To soon man, I'm still in mourning

Additionally, every German soldier and tank cost a lot more and had more exp, logistics, time, everything than a Russian conscript inside an assembly-line t34. And even with 2 to 1 casualties, which isn't even the case for the most parts of war, by battle of Moscow - most German divisions weren't fully capable and lost a lot of veterans. Germans could not sustain a war of attrition from day 1, it's more of a hats-off to Germans for how long they managed to but up a fight. No matter how hot your knife is, it won't be able able to go deeper than the length of its blade.

German economy had the problem of being very decentralized and competitive with itself for all the wrong reasons. When it came to production and innovation months passing before final decision could be made for a new model of this or that to enter production. And even when it happened, there wasn't enough standardization due to the history of industry in Germany as well as sabotage and lack of common production ways in occupied countries, to the point that sometimes specific parts between 2 identical tanks from different factories weren't interchangeable.

And the Caucasus oil is a red herring of sorts, Germany had very few ways to actually use it besides capturing it and having it. Not to mention Brits and soviets were 100% ready to bomb the shit out of oil fields if this ever was to happen. Soviets had plenty reserves.

*Immediately starts exploiting the natives*

*Immediately starts exploiting the natives*

The joys of colonialism

We need FTL travel already so we can do it again

Rule Britannia, Britannia rule the stars!

Then he found the indies. And Japan!

😂😂

😂😂

General repost

rEpost

When boys surprise you with unexpected visits..

Axis not central powers.

Tricky diiiiiick

Tricky diiiiiick

Arooo!

[Insert standard "not a crook" joke]

As a Canadian I can relate

As a Canadian I can relate

As a Minnesotan I can relate

@bulletspammingpatriot

Hastings originally, Shoreview recently. You?

That's interesting, don't folks usually argue that Europeans "settled" and "civilized" the West?

My own Russian Winter meme

My own Russian Winter meme

It is odd how most popular conceptions of the war skirt around and undermine the way Russia went from dysfunctional quasi-feudal state in a state of total military defeat, revolution, and civil war to industrial power house capable of defeating Europe's premier military force head on, all in the space of about 20 years.

Whoops, I mean ~ asiatic ~ hordes ~

It's wonderful what you can do when you have a huge workforce, plentiful natural resources, and a perennial disregard for human rights.

Exactly. This is the reason why German generals were so keen to blame everything on mud and winter after the war, it was a way to divert blame from themselves and protect their own reputations.
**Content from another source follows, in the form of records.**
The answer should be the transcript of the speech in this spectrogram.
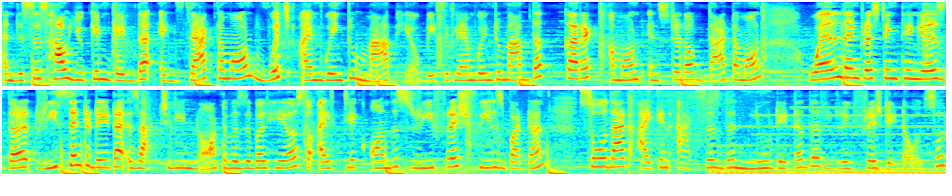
and this is how you can get the exact amount which I'm going to map here. Basically I'm going to map the correct amount instead of that amount. Well the interesting thing is the recent data is actually not visible here. So I'll click on this refresh fields button so that I can access access the new data the refresh data also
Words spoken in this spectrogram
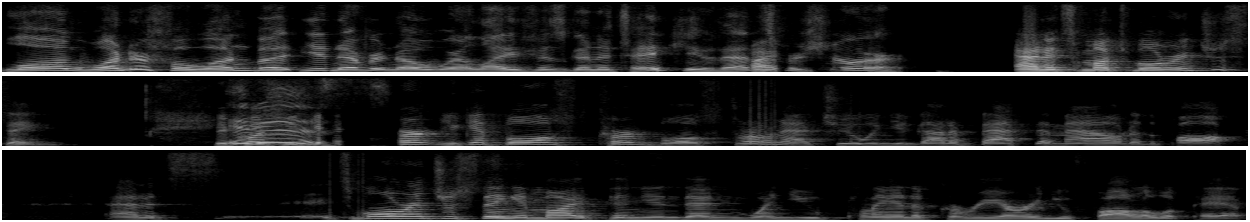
long wonderful one but you never know where life is going to take you that's right. for sure and it's much more interesting because you get you get balls, curve balls thrown at you, and you got to bat them out of the park. And it's it's more interesting, in my opinion, than when you plan a career and you follow a path,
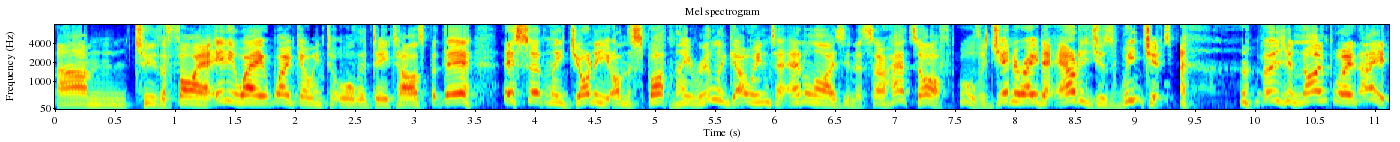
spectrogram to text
um, to the fire. Anyway, it won't go into all the details, but they're they're certainly Johnny on the spot, and they really go into analysing it. So hats off. Oh, the generator outages widget. version 9.8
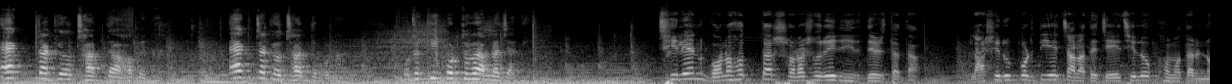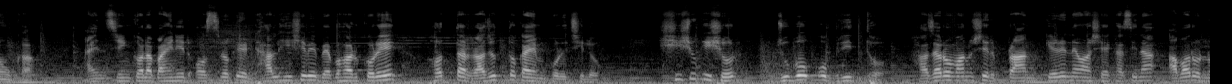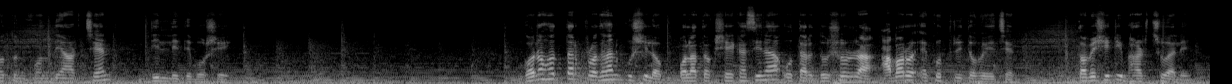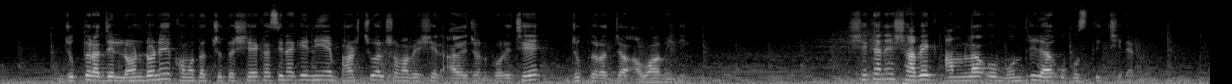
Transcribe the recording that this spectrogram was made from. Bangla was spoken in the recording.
একটাকেও ছাড় দেওয়া হবে না। একটাকেও ছাড় দেবো না। ওটা কি করতে হবে আমরা জানি। ছিলেন গণহত্যার সরাসরি নির্দেশদাতা। লাশের উপর দিয়ে চালাতে চেয়েছিল ক্ষমতার নৌকা। আইন শৃঙ্খলা বাহিনীর অস্ত্রকে ঢাল হিসেবে ব্যবহার করে হত্যার রাজত্ব কায়েম করেছিল। শিশু কিশোর, যুবক ও বৃদ্ধ, হাজারো মানুষের প্রাণ কেড়ে নেওয়া শেখ হাসিনা আবারও নতুন ফন্দি আঁটছেন দিল্লিতে বসে। গণহত্যার প্রধান কুশীলব পলাতক শেখ হাসিনা ও তার দোসররা আবারও একত্রিত হয়েছেন, তবে সেটি ভার্চুয়ালে। যুক্তরাজ্যের লন্ডনে ক্ষমতাচ্যুত শেখ হাসিনাকে নিয়ে ভার্চুয়াল সমাবেশের আয়োজন করেছে যুক্তরাজ্য আওয়ামী লীগ। সেখানে সাবেক আমলা ও মন্ত্রীরা উপস্থিত ছিলেন।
Everyone, even the beloved Manstein, did this, blaming the winter, and mud, and Hitler, and Paulus, and everyone else, for their own mistakes.

That's something entirely different than pretending like the soviets lost.

Poor Abe

Poor Abe

He'd rather slay some vampires

Try one of these subthreads